There is no sure formula for stifling the Warriors offense, but there are many strategies that good defenses teams can deploy to complicate things.
The Warriors like to get Steph and Klay space for three pointers by setting screens for them both on and off the ball. It's very difficult to completely deny them space all the time, but teams can minimize the damage by being dogged about staying on Steph and Klay's hips when they catch the ball. Ideally, teams will create enough doubt for Steph and Klay that they will at least slightly hesitate before shooting when coming off of screens. This is what Tony Allen did so effectively to Steph in the second round of the playoffs, and what Kentavious Caldwell-Pope did in the Warriors' first matchup against Detroit this year.
This is easier said than done, of course. It's hard and tiring to repeatedly chase the Warriors around screens, and even if it works, they will adjust: Steph and Klay can keep moving once they catch the ball, curling inside the three point line after they catch the ball, finding space for pull-up twos, which they both hit at a high rate. But making them take two pointers instead of threes is a tactical victory. It's impossible to stop Steph from shooting threes if that's what he really wants: above the break (the area behind the curved part of the three point line), the Warriors can set their screens far enough behind the line that curling around them still leaves Steph in three-point territory. And the man has range that credibly extends near half-court. Again, though, forcing the Warriors to take long threes is a victory.

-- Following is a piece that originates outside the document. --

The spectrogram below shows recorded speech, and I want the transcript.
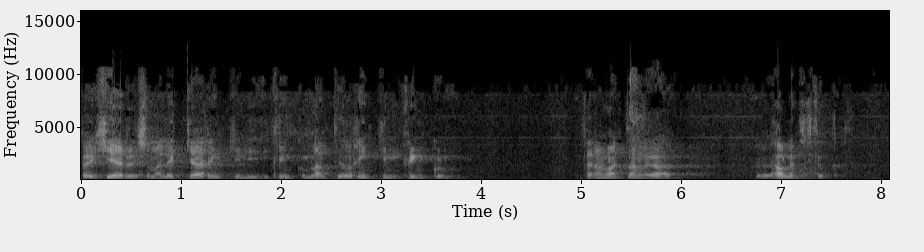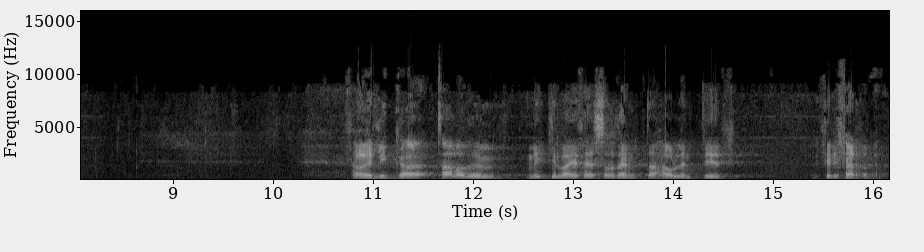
þau héruð sem liggja hringinn í kringum landið og hringinn í kringum þennan væntanlega hálendisþjóðgarð. Það er líka talað um mikilvægi þess að vernda hálendið fyrir ferðamenn.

Teams should also try to keep the Warriors out of transition as much as possible. Some teams try to accomplish this by ceding the offensive boards entirely and instead immediately matching up on missed shots. Other teams take a more nuanced approach: they want their wings to get back on defense, but send their bigs to the offensive glass hard. Even when they don't get the offensive rebound, forcing the Warriors to spend time and energy securing the rebound can sometimes slow their transition game. But even on made baskets, the Warriors will often look for a quick shot in semi-transition, so defenses must lock in immediately. Limiting transition offense is especially valuable against the Warriors' bench, who can have a hard time scoring out of their half-court offense because of a lack of spacing.

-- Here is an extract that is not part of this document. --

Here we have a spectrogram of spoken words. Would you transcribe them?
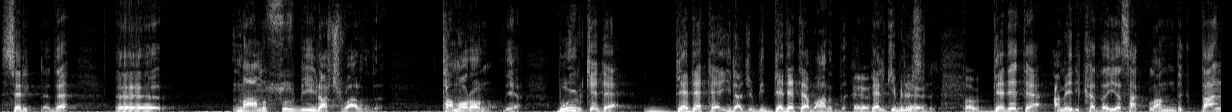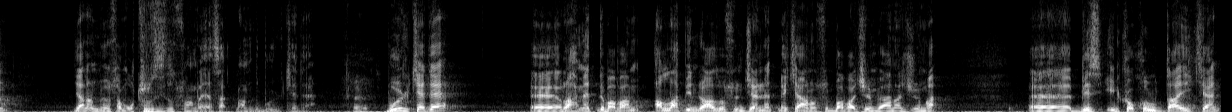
Serikle'de e, namussuz bir ilaç vardı. Tamoron diye. Bu ülkede dedete ilacı, bir dedete vardı. Evet, Belki bilirsiniz. evet, tabii. Dedete Amerika'da yasaklandıktan yanılmıyorsam 30 yıl sonra yasaklandı bu ülkede. Evet. Bu ülkede e, rahmetli babam Allah bin razı olsun cennet mekan olsun babacığım ve anacığıma e, biz ilkokuldayken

Defenses can disrupt the Warriors by keeping their hands active in the passing lanes. While the idea that the Warriors are particularly turnover prone is a bit overblown—their assist to turnover ratio is second best in the league to the San Antonio Spurs—they are reliant on their passing. Even if teams can't actually get turnovers, tipped passes and deflections can force the Warriors to reset their offense with less time on the shot clock, which keeps them from getting into a rhythm.

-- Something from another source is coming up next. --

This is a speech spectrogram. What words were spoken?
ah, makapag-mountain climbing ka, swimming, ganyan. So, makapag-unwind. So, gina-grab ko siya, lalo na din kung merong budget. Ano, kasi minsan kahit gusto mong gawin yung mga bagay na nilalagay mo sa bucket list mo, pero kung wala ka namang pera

The common thread in all of these strategies is to slow the Warriors down, not just figuratively, but literally. Golden State are at their terrifyingly, invincible best when they play loose and fast—lightning strike fast-breaks, hair-trigger early shot clock jumpers—with the ball zooming around to find the open man. While the Warriors have demonstrated their ability to grind out wins in disjointed, low-possession games, that's not when they're most comfortable. Slow down them down and you make them merely mortal. That's how the undermanned Cavs beat them twice in the Finals last year, and that's what they'll try to do tonight.